you can make statements about the difference in log(medians). You can also can back-transform the CI values back into original units and make a statement about the ratio of the medians with no log() attached.

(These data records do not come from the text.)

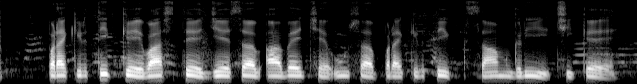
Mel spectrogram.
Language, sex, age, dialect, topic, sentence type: Maithili, male, 36-40, Angika, agriculture, statement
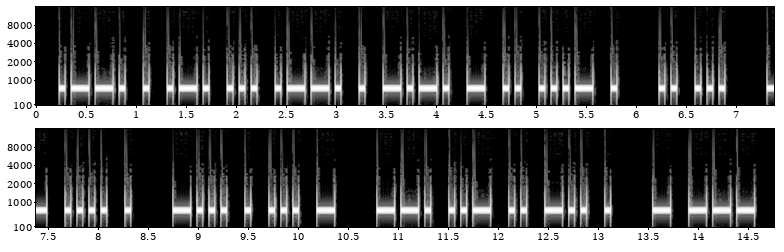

Median is a good measure of center in well-behaved, normally distributed data, so your statistical inference should stand.

Here are the steps:

1.  Transform the data (log(x) where x is an array of data in this case)
2.  Perform your t-test if your transformed data meet the assumptions of the t-test.  Check for:
  a. departure from normality
  b. significantly differing standard deviations
  c. lack of independence.
3.  Your CI values will now be in terms of ln(median(X)/median(Y)). 
    You can back-transform by taking the e-to-the-power-of(confidence interval values)... 
    This is sometimes written as EXP(<values>).  
4.  Now you've gotten rid of your ln(Mx/My) problem, 
    but your confidence interval is still in terms of the RATIO of medians.
5.  Your p-value will still stand without transformation.  
6.  State your conclusions in terms of ratio of medians.  
    Example:  "The median values of x and y are not the same.  
    We are 95% confident that X's median is between <lowerCI> and <higherCI> times that of Group B." 
    (because we're still talking median ratio).  

This is a bit clunky, so you can also talk in percentages, like "we are 95% confident that X's median is between and that of group Y"

note: I was reading The Statistical Sleuth 3rd Ed and reviewing slides from SMU Data Science Masters course while I wrote this, so credit where credit is due.

$\endgroup$
1
  • $\begingroup$ If the populations variances are indeed equal on the log scale (as already assumed) then the ratio of population means is identical to the ratio of population medians. $\endgroup$ – Glen_b May 29 '17 at 3:50

Your Answer

By clicking “Post Your Answer”, you agree to our terms of service, privacy policy and cookie policy